Twelfth Card, by Jeffery Deaver
#6 Lincoln Rhymes series
“You like that actor broke his neck?” She slurped her coffee, added more sugar. Slurped again.
“An’ you can’t move nothin’?”
“Keesh,” Geneva whispered. “Chill, girl.”
“Just, you know, damn.”
Paraplegic Lincoln Rhymes is back in his Upper West side townhouse with his usual cast of of friends. This time he is called to investigate an attempted attack in Harlem on 16 year old Geneva Settle. Geneva was researching her ancestor, Charles Singleton who had been a freed slave 140 years ago, when she had eluded an attack using her street smarts. The attacker goes on to kill a bystander and a police officer at the scene, so it is all hands on deck to protect the girl and to find out what had made her a target.
Lincoln is also dealing with some personal insecurities. After months of machines working his paralyzed body it is finally time to find out if it has made any difference and he is willing to use any excuse to put this off. Sellitto has a close encounter with the killer and has become a bit gun-shy, a bad thing when you are chasing dangerous men and women everyday and a good way to get yourself killed.
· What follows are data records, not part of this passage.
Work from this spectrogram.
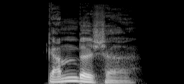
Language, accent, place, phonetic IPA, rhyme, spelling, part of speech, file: German, Germany, Berlin, [ˈɡambɪʃɐ], -ambɪʃɐ, gambischer, adjective, De-gambischer.ogg
- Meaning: inflection of gambisch: 1. strong/mixed nominative masculine singular 2. strong genitive/dative feminine singular 3. strong genitive plural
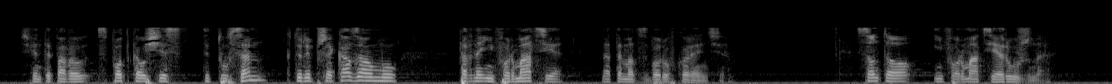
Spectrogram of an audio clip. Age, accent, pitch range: 40-59, native, 120-175 Hz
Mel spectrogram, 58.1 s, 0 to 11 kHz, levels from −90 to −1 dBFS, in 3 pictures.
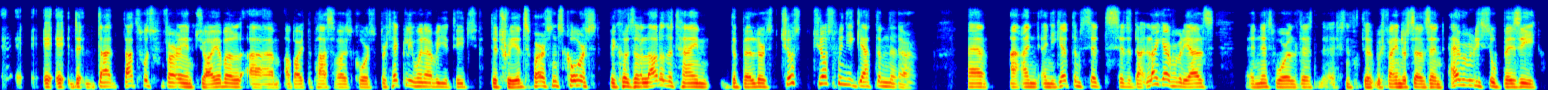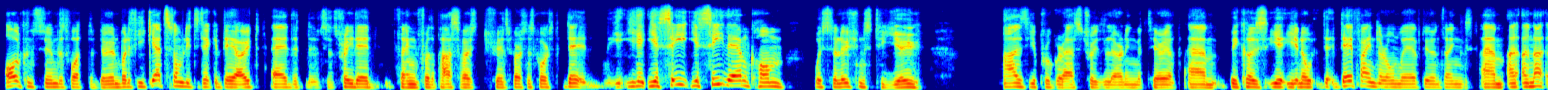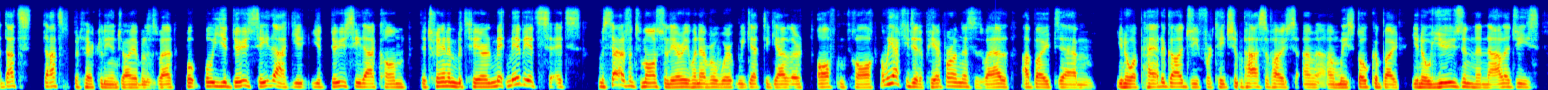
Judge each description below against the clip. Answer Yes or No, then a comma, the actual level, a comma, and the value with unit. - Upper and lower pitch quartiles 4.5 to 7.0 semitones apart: No, average, 3.3 semitones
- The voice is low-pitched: Yes, low, 130 Hz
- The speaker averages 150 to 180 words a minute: No, average, 195 wpm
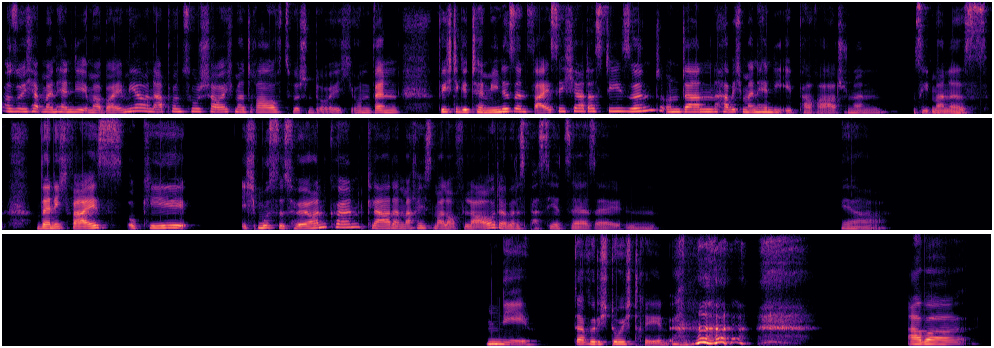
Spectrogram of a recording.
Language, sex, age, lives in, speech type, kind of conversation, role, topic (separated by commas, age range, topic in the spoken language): German, female, 30-34, Germany, conversation, podcast, guest, Wie setzt du Grenzen, damit du nicht ständig erreichbar sein musst?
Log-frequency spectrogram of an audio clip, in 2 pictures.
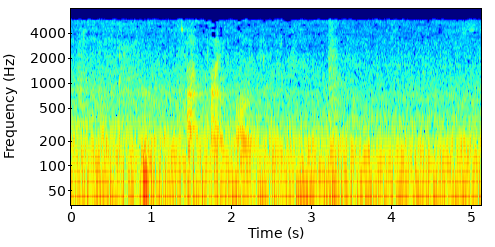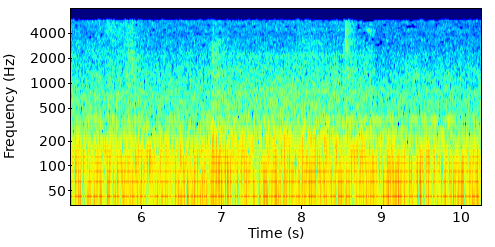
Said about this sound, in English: There goes a truck.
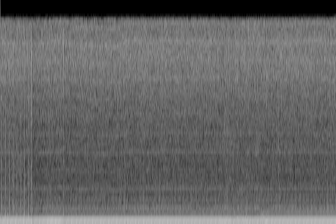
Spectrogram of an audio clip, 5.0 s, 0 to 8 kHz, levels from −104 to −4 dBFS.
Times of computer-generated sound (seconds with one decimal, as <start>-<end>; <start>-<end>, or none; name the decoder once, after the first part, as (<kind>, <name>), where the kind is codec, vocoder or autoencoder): 3.3-4.0 (codec, HILCodec)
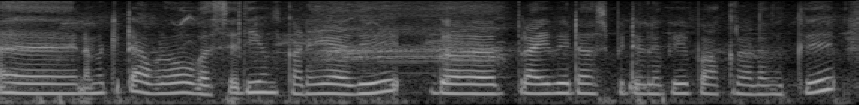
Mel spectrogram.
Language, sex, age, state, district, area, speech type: Tamil, female, 18-30, Tamil Nadu, Thoothukudi, rural, spontaneous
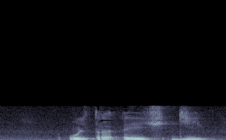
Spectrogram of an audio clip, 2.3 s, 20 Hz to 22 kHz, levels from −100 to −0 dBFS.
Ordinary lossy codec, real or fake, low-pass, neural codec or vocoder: MP3, 32 kbps; real; 5.4 kHz; none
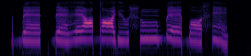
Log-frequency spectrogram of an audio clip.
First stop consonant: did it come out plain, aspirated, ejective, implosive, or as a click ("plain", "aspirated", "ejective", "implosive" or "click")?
implosive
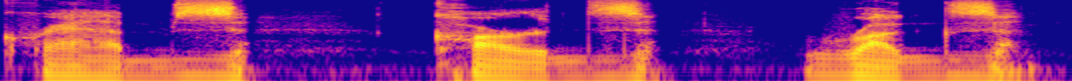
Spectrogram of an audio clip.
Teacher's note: the final sound is a Z sound, and this one is set off if the last consonant sound is a voiced sound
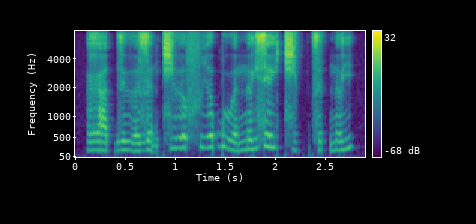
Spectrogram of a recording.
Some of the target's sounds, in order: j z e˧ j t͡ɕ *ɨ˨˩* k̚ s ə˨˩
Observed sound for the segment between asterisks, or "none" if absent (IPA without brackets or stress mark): ɨ˨˩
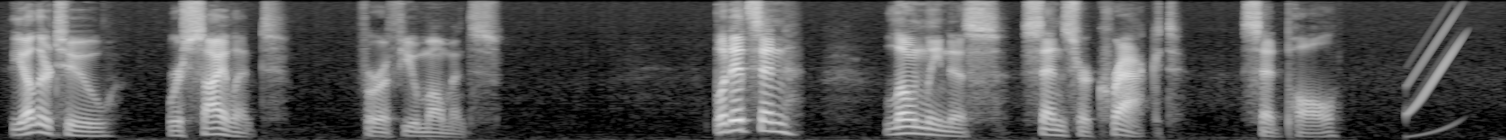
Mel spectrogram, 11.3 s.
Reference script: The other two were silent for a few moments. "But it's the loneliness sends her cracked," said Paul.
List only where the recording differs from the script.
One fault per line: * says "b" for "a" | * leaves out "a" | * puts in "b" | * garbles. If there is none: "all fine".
* says "an" for "the"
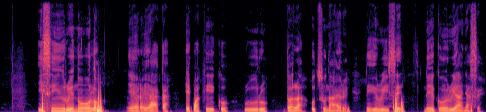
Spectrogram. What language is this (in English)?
Igbo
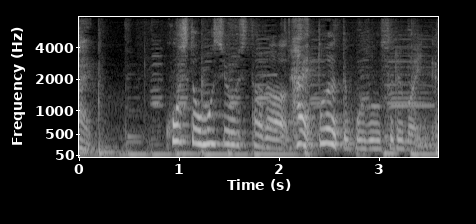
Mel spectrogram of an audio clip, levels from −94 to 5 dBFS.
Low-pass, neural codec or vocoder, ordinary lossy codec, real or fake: none; none; none; real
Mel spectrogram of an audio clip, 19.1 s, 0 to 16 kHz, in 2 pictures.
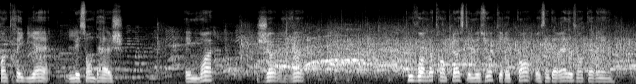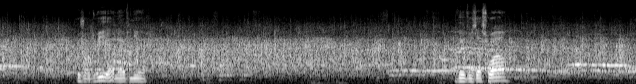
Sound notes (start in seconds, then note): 8.6 applause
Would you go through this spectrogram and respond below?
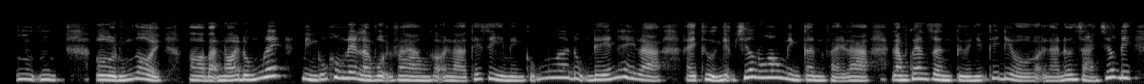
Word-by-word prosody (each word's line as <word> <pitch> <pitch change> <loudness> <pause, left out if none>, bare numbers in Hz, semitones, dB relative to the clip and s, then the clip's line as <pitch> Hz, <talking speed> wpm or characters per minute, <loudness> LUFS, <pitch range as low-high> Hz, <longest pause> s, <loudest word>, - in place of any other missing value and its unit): Ừm, 240 -1 -2
ừm, 220 -1 0 0.4
ừ, 210 -2 +3
đúng 195 +4 +2
rồi. 225 -10 +1 0.3
Ờ, 195 -2 -1
bạn 180 0 +1
nói 195 +2 +2
đúng 215 +6 +3
đấy, 380 +4 +3 0.2
mình 230 -5 +2
cũng 230 +3 -2
không 325 -2 +1
nên 285 -2 +2
là 205 -4 +3
vội 190 -2 0
vàng, 185 -1 +1
gọi 185 -1 -4
là, 175 -2 -2
cái 240 - -2
gì 245 -6 0
mình 180 -1 0
cũng 300 +10 -2
đụng 195 -8 -3
đến 220 +6 +1
hay 325 -6 0
là 190 -5 -2 0.2
phải 195 -2 +1
thử 195 0 +3
nghiệm 200 +2 +1
trước, 320 - +2
đúng 315 -1 +1
không? 315 -1 +2
Mình 215 -7 +1
cần 195 -2 +1
phải 175 -3 -4
là 180 0 -1 0.2
làm 205 -1 +2
quen 255 +1 +1
dần 215 -5 +3
từ 190 -2 +2
những 185 +2 +1
cái 290 -1 -5
điều, 205 -9 -2
gọi 170 -1 -8
là, 175 0 -4
đơn 225 +4 +2
giản 185 -6 -3
trước 325 - +1
đi. 305 -1 +1
205 Hz, 260 wpm, -22 LUFS, 185-255 Hz, 0.4 s, ừ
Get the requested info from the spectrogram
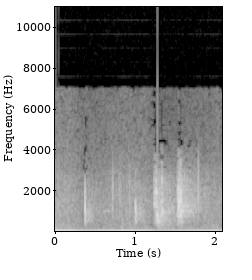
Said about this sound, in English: Oh, who's there? Open the door.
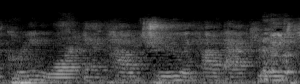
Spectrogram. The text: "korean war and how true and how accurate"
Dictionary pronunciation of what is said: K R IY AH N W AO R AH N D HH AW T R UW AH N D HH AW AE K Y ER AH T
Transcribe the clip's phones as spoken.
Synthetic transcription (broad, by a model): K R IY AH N W AO R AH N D HH AW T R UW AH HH AW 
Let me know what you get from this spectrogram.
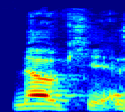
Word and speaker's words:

Kara, the musician from the last book makes a small appearance.
This was my least favorite of the series so far for a few reasons, but what it all comes back to is that is felt more like a politically correct history lesson than a thrilling mystery. The slang used by Geneva and her best friend seemed stereotypical and tired. The old mystery involving the freed slave also working with the black activists of the time was not interesting enough to keep the story moving. I’m no lawyer, but the end seemed very outlandish to me.
Deaver’s books are always well written, fast-paced, and full of many twists and turns. This one was too, it just wasn’t quite up to the level of his others. And it did seem very appropriate to be reading this while I was in New York!